Are we entering a new era of automotive innovation? Ever since the late nineteenth century and early twentieth century, when steam, electric, and gasoline (or petrol) engines competed for predominance, the automotive industry has been a major source of innovation. The earliest technologies came from Europe and the United States; Asia rose to prominence in the 1960s and 1970s. Today, automotive companies from around the world are competing on a global scale to bring new brands, models, features, technologies, and processes to market first. Innovation hit the brakes briefly in the wake of the 2008 global financial crisis, but our research and experience show that the pace of innovation accelerated again through 2013, and it is continuing as we enter the new year. Indeed, the recent and prospective developments in four key areas—power train, lightweight materials, connectivity, and active safety and assisted driving—may well herald a new golden age of technological advancement and automotive innovation.
Driving these improvements is an intensified focus among automakers and their leading suppliers on introducing new technologies faster, continuing to improve fuel economy and reduce emissions, and developing important connectivity and active-safety features (including assisted driving). Enabling these efforts is the transformation of the car from a collection of mechanical and hydraulic systems to a machine predominantly controlled by electronics and software. Together, these changes are altering the way cars are conceived, designed, manufactured, serviced, and driven. Companies that are today’s innovation leaders will need to keep on top of their game to stay ahead; those that lag risk falling further behind.
New research from The Boston Consulting Group shows that consumers cite innovation—both generally and in key areas such as connectivity, safety, and fuel economy—as an important consideration in their purchase decision.

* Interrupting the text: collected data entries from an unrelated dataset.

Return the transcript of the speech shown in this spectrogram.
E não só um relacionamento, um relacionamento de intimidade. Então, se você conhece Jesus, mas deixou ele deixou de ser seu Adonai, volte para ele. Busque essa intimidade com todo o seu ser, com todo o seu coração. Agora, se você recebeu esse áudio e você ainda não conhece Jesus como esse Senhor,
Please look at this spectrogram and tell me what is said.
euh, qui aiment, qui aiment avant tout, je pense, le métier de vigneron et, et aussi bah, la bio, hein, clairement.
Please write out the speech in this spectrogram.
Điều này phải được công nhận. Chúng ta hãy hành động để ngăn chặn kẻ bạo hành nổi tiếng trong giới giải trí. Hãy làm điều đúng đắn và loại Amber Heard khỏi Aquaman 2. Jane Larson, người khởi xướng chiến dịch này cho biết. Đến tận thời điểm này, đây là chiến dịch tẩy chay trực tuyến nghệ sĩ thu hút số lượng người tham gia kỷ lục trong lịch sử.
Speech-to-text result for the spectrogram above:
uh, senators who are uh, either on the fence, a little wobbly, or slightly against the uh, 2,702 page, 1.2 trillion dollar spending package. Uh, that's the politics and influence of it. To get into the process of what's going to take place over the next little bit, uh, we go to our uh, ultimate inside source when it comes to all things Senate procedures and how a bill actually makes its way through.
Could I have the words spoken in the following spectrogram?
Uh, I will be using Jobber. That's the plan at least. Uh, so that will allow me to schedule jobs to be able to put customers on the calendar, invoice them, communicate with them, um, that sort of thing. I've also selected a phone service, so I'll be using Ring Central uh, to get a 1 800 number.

In this report, we examine the state of innovation among automotive original-equipment manufacturers (OEMs) and their leading tier-one suppliers. Our analysis indicates the following:
- Consumers want to buy cars from companies that bring new technologies to market.
- Connectivity and safety are important to consumers; they want to see innovation in these areas as well as in improving fuel efficiency.
- Continued consumer and regulatory concerns about oil prices, oil dependency, and global warming will ensure that technologies related to fuel efficiency and emissions reduction remain at the top of OEMs’ research agendas.
- OEMs will need to expand their R&D capabilities in electronics and software—areas where there is currently a scarcity of talent in the industry and where OEMs will have to compete with start-ups and technology companies.
- Tier one suppliers are becoming increasingly important in bringing innovations to market. This is a potentially tricky issue for OEMs, as these suppliers will develop and own intellectual property that represents important points of marketplace differentiation.
These factors will rapidly accelerate the pace of automotive innovation. They also will necessitate changes in the cost, speed, and quality of automakers’ new product-development programs, as well as in OEMs’ ability to adapt to evolving consumer demands.